It was obvious that he was avoiding the guard, but why? She didn’t really want to know. She was alone in the shop after all, and if he was a thief, she didn’t want any trouble from him. Her mother couldn’t afford to have a shady character like him run off with any of their wares. Raizah returned to her place behind the counter and rubbed her nose, but said nothing.
The man’s eyes burned through her and he re-approached the counter, setting the pistol back on the counter.
Raizah paused for a moment, then spoke, “Thirty gold coins,” she said. His eyes widened as if she had slapped him across the mouth.
“You can’t be serious,” he said. “That’s too much.”
“No, it really isn’t…see, this pistol is high quality. Not many people own this. Actually, I’m not sure who else besides you does…” she said softly. That’s strange, she thought to herself. She flipped the pistol and examined the front end. “Yeah, there it is. That insignia. It’s in old Krytan, it’s actually my grandfather’s symbol. That means this piece was specially crafted by either him or my father. I doubt you knew my grandpops, so…yes. Dad built this. It’s a classic and the parts are expensive. Thirty gold.”
For a moment, Raizah had forgotten that this man was just avoiding the Seraph guard. She swallowed at her boldness. I should have just said ten gold coins so he would hurry and leave, she thought. She waited for his response and he finally spoke, never once leaving her eyes. Never once blinking.

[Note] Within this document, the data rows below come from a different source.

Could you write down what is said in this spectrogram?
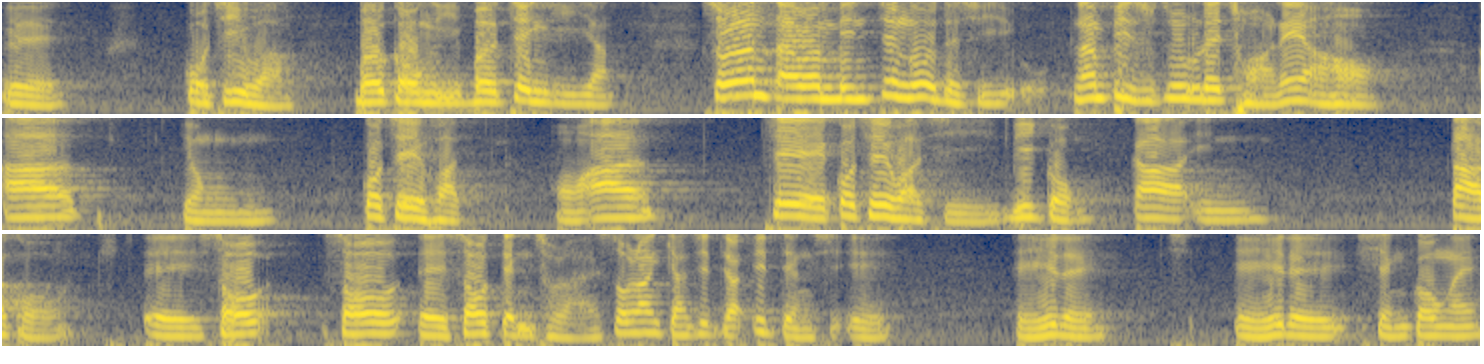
迄个国际化，无公义、无正义啊！所以咱台湾民政府就是咱必须做咧传咧吼，啊，用国际法，哦啊，这国际法是美国甲因大国诶所所诶所定出来，所以咱行即条一定是会。诶，迄个，诶，迄个成功诶。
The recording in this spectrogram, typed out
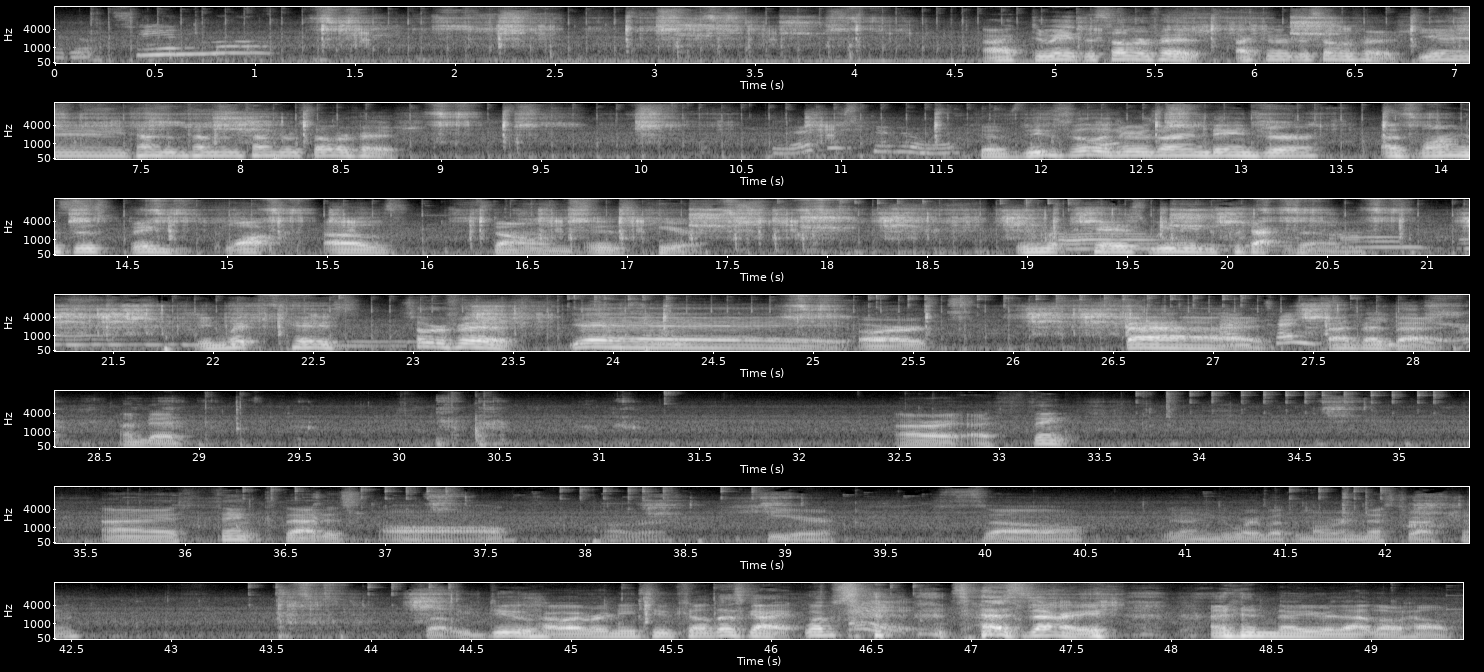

“Fine. Have it done tomorrow.”
She winced. There were a bunch of items on backorder that she had neglected for the past couple of days. “Two days,” she renegotiated with a nervous smile.
“…Fine,” he said and turned to leave, “Two days. Without fail…and it should work perfectly,” the temperature of his words chilled her to the bone. This was a serious matter, and his intense emerald gaze made her look down at the counter. As he left, he pulled his hood back over his silver hair. It was then she realized that when he entered the shop, and even as he exited, she never once heard his footsteps on their creaky floors. Jessa walked in just then, turned to look back at the man, and then back at Raizah with a questioning glance.
“Definitely…” she murmured, “Like clockwork.”